As often as possible I would try to take a break from the office and take the volunteers on build trips to Habitat construction sights throughout Costa Rica. It was extremely heartwarming to be able to see firsthand the culmination of the work you’re doing. Out at the site we would get to work alongside the benefiting Habitat family, who was always very receptive, helpful and appreciative of us being there.
The scene was a fantastic amalgamation of cultures, economic backgrounds and beliefs. Yet the common bond that tied us together so tightly was the simple notion of building a home.
Esparza is a small town alongside the Pan-American Highway in Costa Rica, whose city limits you would pass in just a few short breaths if you were riding on a bus. I arrived in Esparza on a Sunday, along with 10 volunteers from the Northern Ireland Memorial Fund. I was to act as the liaison for this group over the course of 10 days, during which time we would begin construction on a Habitat home.
The home was going to a single mother, Maria, who would be living with her two sons and two daughters. Up until that time the family had been sharing a rented house in town with extended relatives. They were a family of 10 living under one roof.
As I stepped foot in the doorway of the home Maria shared with her relatives, I could practically see the entire residence from my vantage point in the doorway. It was hard for me to comprehend this huge family sharing this 3 bedroom/1 bathroom home. Surely, the Habitat home would offer the entire family a reprieve from their current living situation.
When we arrived at the worksite the first day, we found a foreman and Maria’s 2 sons, Marlon and Dede. Every benefiting family that partners with Habitat commits to putting in roughly 400 hours of “sweat equity” on their home or on other Habitat projects. At first the two boys, ages 19 and 22, were shy and introverted, but throughout the week our group got to know them, laughing and sharing stories with no more than gestures and friendly smiles.
Several times during the week Maria and her daughters walked over to the build site to bring us fruit and juice.
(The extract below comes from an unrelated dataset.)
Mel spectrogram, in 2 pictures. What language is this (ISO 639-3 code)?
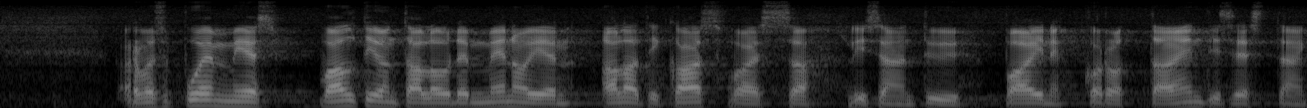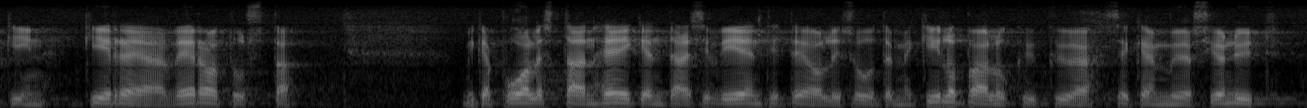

What started out as an empty lot turned into a home that was almost ready to be roofed by the week’s end.
Even though there were obstacles of language and culture, each one of us made a connection with the family. When dealing with life-changing events, it seems evident people form a bond that is stronger than most. For that family in Esparza, the building of that home was certainly going to change their lives.
Just seeing everyone working, laughing, smiling and sharing created an atmosphere so rich with emotion it made me reconsider how I defined wealth. The house was symbolic of much more than just a place of residence. It represented a unity, a coming together and an inherent understanding of equality that we’ll carry with us for the rest of our lives. As cliché as it may sound it’s true. We were not just building homes, we were building lives.
Internationally or domestically, conflict resolution or human rights, poverty or the environment — it’s disheartening to think that there are so many competing needs. However, it doesn’t matter where you begin to start making positive contributions, just so long as you make the decision to start, which is ultimately the toughest decision you’ll have to make.
I chose the movement of eliminating poverty housing. Did I eliminate poverty housing? Not even close. Did I succeed? Absolutely. The serenity of my experience taught me that I alone cannot do away with poverty housing, which led me to the answer I was looking for.
Perhaps one person can’t change the world, but the world can certainly change for one person. And it’s this domino effect, that if spread across the globe we can, collectively, achieve the unimaginable and create a world that reflects the warmth of mankind, instead of its indifference.